Today I received a phone call from a stranger. I like to think of it as a Christmas miracle.

Lyn had a collection of toys and products to give to women in need and their children, as Christmas gifts. I was connected to a number of women who desperately needed the gift of kindness that Lyn could give.

The moment I told Lyn about Prison Network and the work that we do with women and their families I could hear the excitement in her voice. She got it. Being in prison is complicated. Being separated from family is hard. For women in prison, Christmas is all that, magnified tenfold.

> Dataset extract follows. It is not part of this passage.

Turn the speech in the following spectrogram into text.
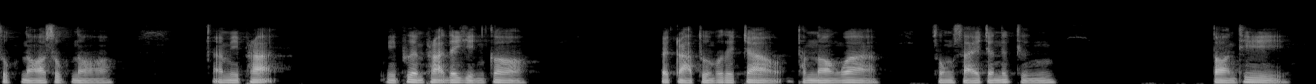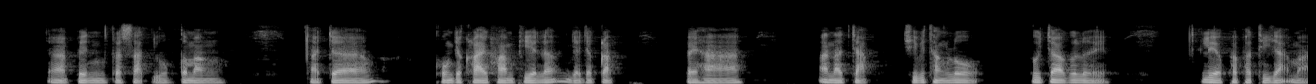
สุขหนอ สุขหนอ มีพระ มีเพื่อนพระได้ยินก็ ไปกราบทูลพระพุทธเจ้าทำนองว่าสงสัยจะนึกถึง ตอนที่เป็นกษัตริย์อยู่กำลัง อาจจะคงจะคลายความเพียรแล้ว อยากจะกลับไปหาอาณาจักรชีวิตทางโลก พระเจ้าก็เลย เรียกพระพัทธิยะมา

Women in prison are just that. Women. In prison. Like me, they are women with families, women who love to give and women who nurture and who need to be nurtured.

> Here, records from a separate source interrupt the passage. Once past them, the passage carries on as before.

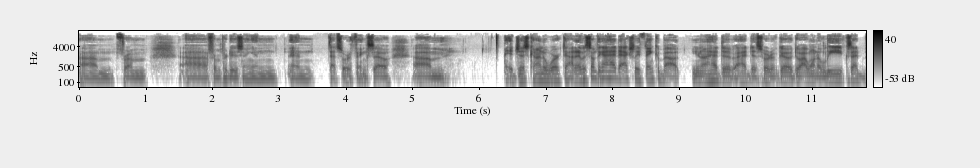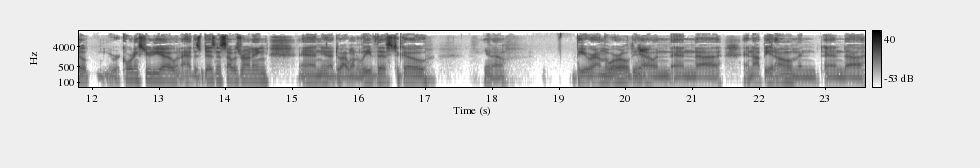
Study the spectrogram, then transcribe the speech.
um, from uh, from producing and and that sort of thing. So. Um, it just kind of worked out. It was something I had to actually think about. You know, I had to I had to sort of go, do I want to leave because I'd built a recording studio and I had this business I was running, and you know, do I want to leave this to go, you know, be around the world, you Yeah. know, and and uh, and not be at home, and and uh,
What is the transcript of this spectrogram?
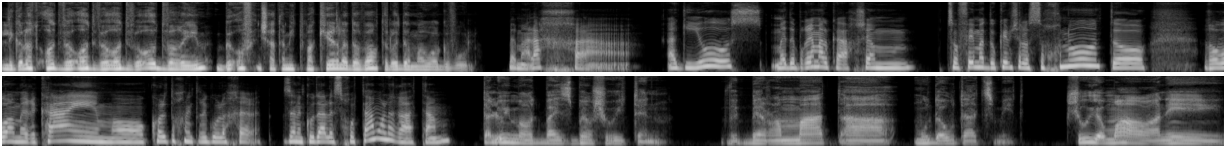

One of the greatest gifts Prison Network brings to the women is connection. I yearn for my children when we are not together. Women in prison are no different. Throughout the year, Prison Network runs mother and children groups to fill that chasm in a mother’s heart and to keep families connected. Staff will even collect children from home where they can’t travel to the Dame Phyllis Frost Centre or to Tarrengower.

There is no time where families make more effort to connect with each other than Christmas. Christmas is family. And hats. Not just Santa hats, but mother hats, daughter hats, sister hats and friend hats. As a mother I am juggling my hats all day long. It’s exhausting. But what would I do without my hats? Women in prison don’t have the luxury of hats. While the rest of the world is wrapping Christmas gifts and singing carols, women in prison often face a dark abyss of loneliness.

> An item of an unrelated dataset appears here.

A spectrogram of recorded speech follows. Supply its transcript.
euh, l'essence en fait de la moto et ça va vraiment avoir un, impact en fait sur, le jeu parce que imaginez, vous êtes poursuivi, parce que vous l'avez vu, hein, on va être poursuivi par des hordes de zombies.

At times of real struggle the Lyns in our life are true Christmas miracles. They turn on the lights and refuse to let a woman be swallowed by darkness. Last week a team of Prison Network volunteers lit up Melbourne. In a few short hours, they wrapped over 500 Christmas packages for every woman in prison in Victoria. On Christmas Day these women will have a Christmas card mounted in their units and array of gifts from their package. And those who are mothers will receive gifts for their children.

A few years ago I donned the red velvet suit, stuffed a pillow up my top and did the Santa gig at a Christmas party. The party was primarily attended by women from complicated and disadvantaged backgrounds. Many were facing a Christmas defined by the very darkness and loneliness that the women supported by Prison Network experience. For hours women sat on my lap and cried. It was 40 degrees outside but a chill of despair filled my heart. It also strengthened my resolve. An act of kindness and generosity shown to someone suffering at Christmas time, is magnified tenfold.

By Carolyn Clark (Prison Network Board Director)